__Data records__
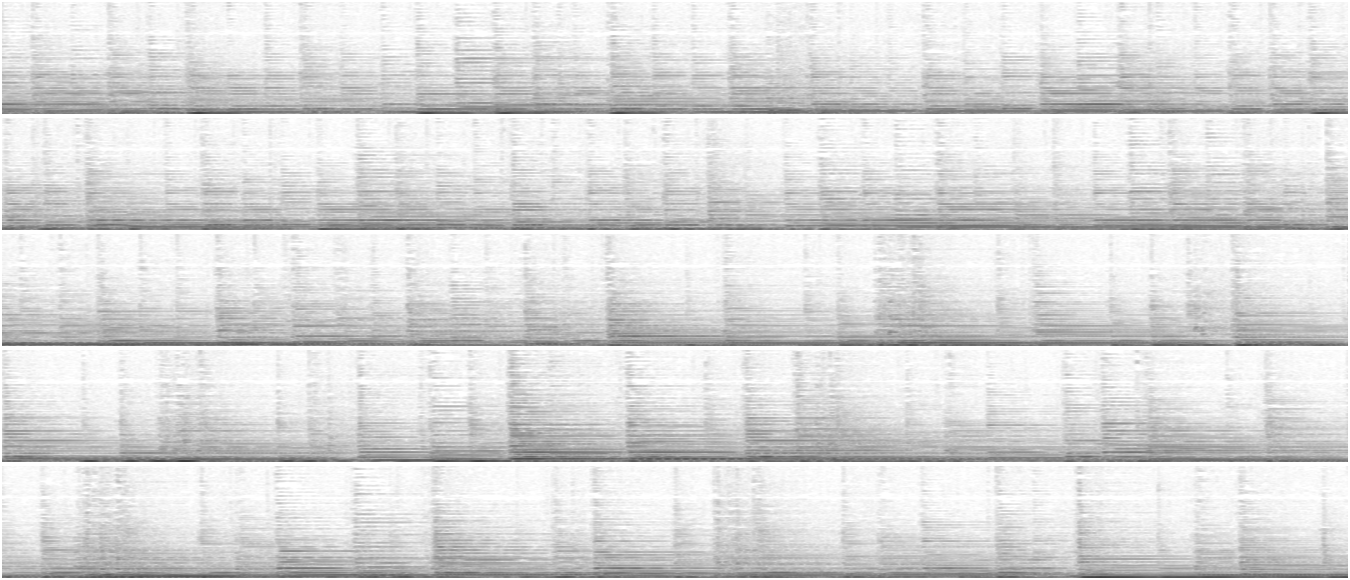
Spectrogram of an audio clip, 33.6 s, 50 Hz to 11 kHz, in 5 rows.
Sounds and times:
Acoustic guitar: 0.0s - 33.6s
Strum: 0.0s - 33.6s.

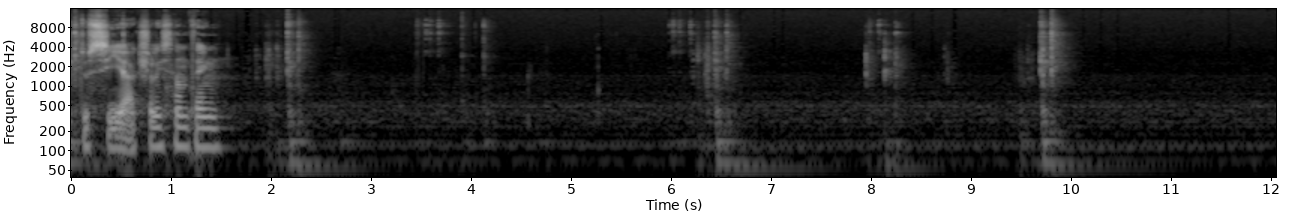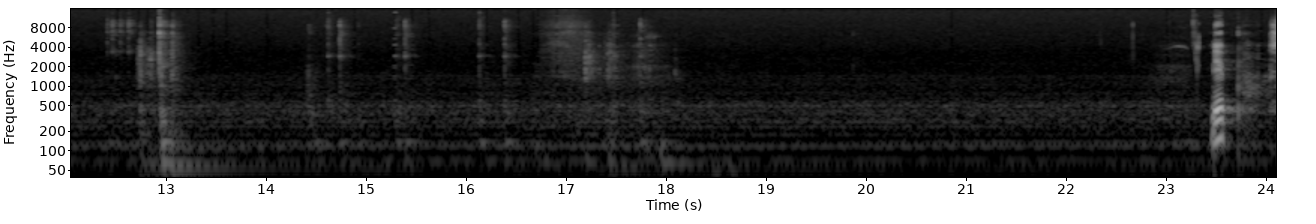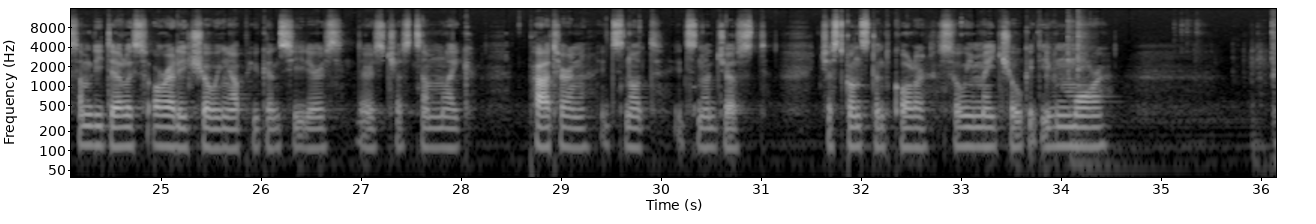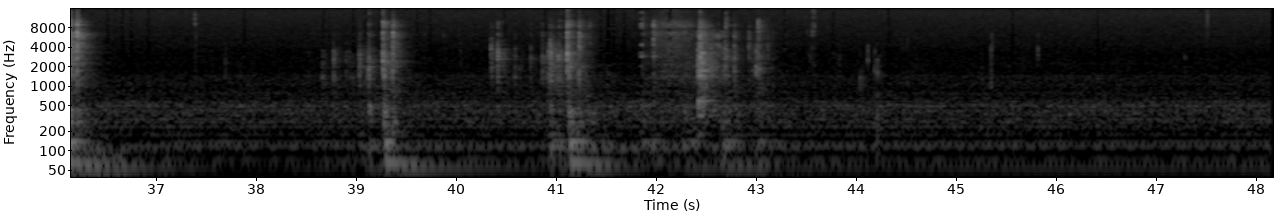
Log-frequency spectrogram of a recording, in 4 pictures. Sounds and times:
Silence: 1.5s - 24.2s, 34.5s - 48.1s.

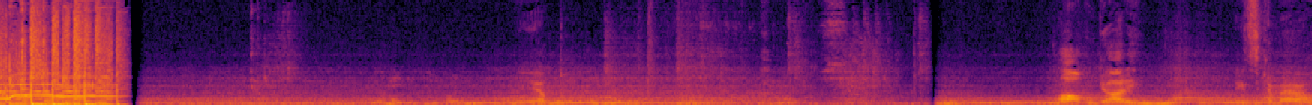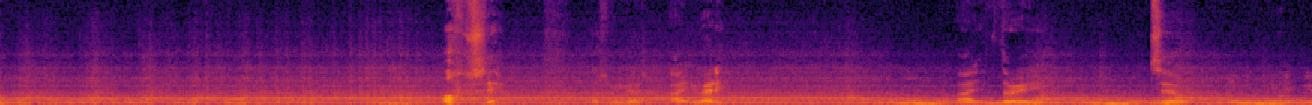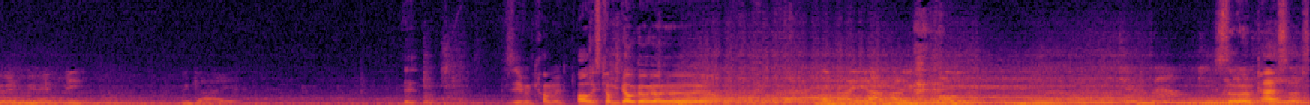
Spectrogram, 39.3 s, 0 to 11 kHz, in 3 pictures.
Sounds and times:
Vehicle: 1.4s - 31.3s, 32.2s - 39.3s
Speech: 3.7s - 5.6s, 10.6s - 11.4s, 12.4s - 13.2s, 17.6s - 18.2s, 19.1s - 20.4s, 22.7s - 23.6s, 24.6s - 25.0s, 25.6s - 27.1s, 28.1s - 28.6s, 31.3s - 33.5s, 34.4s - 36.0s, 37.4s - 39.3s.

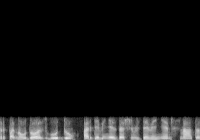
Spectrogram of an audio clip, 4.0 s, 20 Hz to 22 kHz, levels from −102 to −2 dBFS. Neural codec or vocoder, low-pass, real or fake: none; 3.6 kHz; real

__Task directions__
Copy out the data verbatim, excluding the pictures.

__Reply__
Spectrogram of an audio clip, 33.6 s, 50 Hz to 11 kHz, in 5 rows.
Sounds and times:
Acoustic guitar: 0.0s - 33.6s
Strum: 0.0s - 33.6s.

Log-frequency spectrogram of a recording, in 4 pictures. Sounds and times:
Silence: 1.5s - 24.2s, 34.5s - 48.1s.

Spectrogram, 39.3 s, 0 to 11 kHz, in 3 pictures.
Sounds and times:
Vehicle: 1.4s - 31.3s, 32.2s - 39.3s
Speech: 3.7s - 5.6s, 10.6s - 11.4s, 12.4s - 13.2s, 17.6s - 18.2s, 19.1s - 20.4s, 22.7s - 23.6s, 24.6s - 25.0s, 25.6s - 27.1s, 28.1s - 28.6s, 31.3s - 33.5s, 34.4s - 36.0s, 37.4s - 39.3s.

Spectrogram of an audio clip, 4.0 s, 20 Hz to 22 kHz, levels from −102 to −2 dBFS. Neural codec or vocoder, low-pass, real or fake: none; 3.6 kHz; real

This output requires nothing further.